Dr. Kylie Moore-Gilbert recently came to global attention following her release in November 2020 after two years of imprisonment by the Iranian regime.
Moore-Gilbert is a scholar of the Middle East at the University of Melbourne, Australia. Her research focuses on the Arab states of the Gulf region. In September 2018, the intelligence arm of the Islamic Revolutionary Guard Corps arrested her at Tehran Airport as she was leaving the country after attending a conference. Moore-Gilbert was flagged as “suspicious” by a fellow academic and by a subject she interviewed for her research. She was subsequently tried and sentenced to ten years in prison for espionage, with some sources claiming she had been detained after it was discovered that she was in a relationship with an Israeli, leading to suspicions of her being a spy.
Moore-Gilbert said in an interview following her release that she was forcibly injected with a tranquilizer and beaten up. She also described her time in solitary confinement as “psychological torture,” which she says was “designed to break you,” to the extent that she was driven to consider suicide. Iranian authorities also tried to recruit her as a spy in exchange for her release, which she declined.

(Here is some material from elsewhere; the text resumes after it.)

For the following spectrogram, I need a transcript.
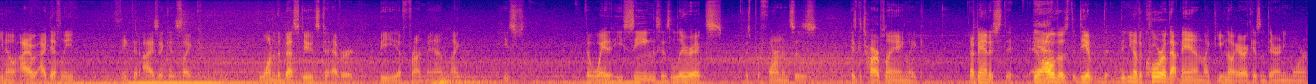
you know, I I definitely think that Isaac is like one of the best dudes to ever be a front man. Like he's the way that he sings, his lyrics, his performances, his guitar playing, like that band is the, Yeah. all of those the, the you know the core of that band like even though Eric isn't there anymore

Since her release, allegedly in a prisoner exchange deal for three Iranians held overseas, she has sought to raise awareness about Iran’s practice of “hostage diplomacy” and draw attention to the fate of other foreign nationals arbitrarily arrested for purposes of diplomatic leverage.

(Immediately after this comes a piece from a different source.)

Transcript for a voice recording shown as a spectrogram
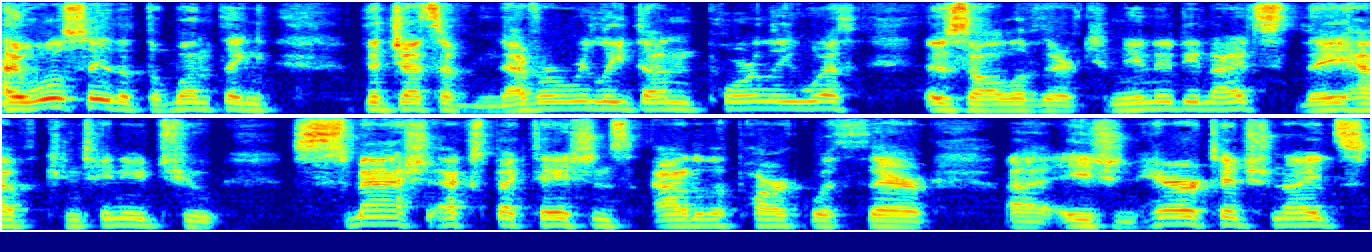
I will say that the one thing the Jets have never really done poorly with is all of their community nights. They have continued to smash expectations out of the park with their uh, Asian heritage nights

- Kylie Moore-Gilbert thanks supporters after Iran prison release: ‘My freedom is your victory’, The Guardian, December 1, 2020.
- Kylie Moore-Gilbert: Academic says Iran detention was ‘long and traumatic’, BBC, November 26, 2020.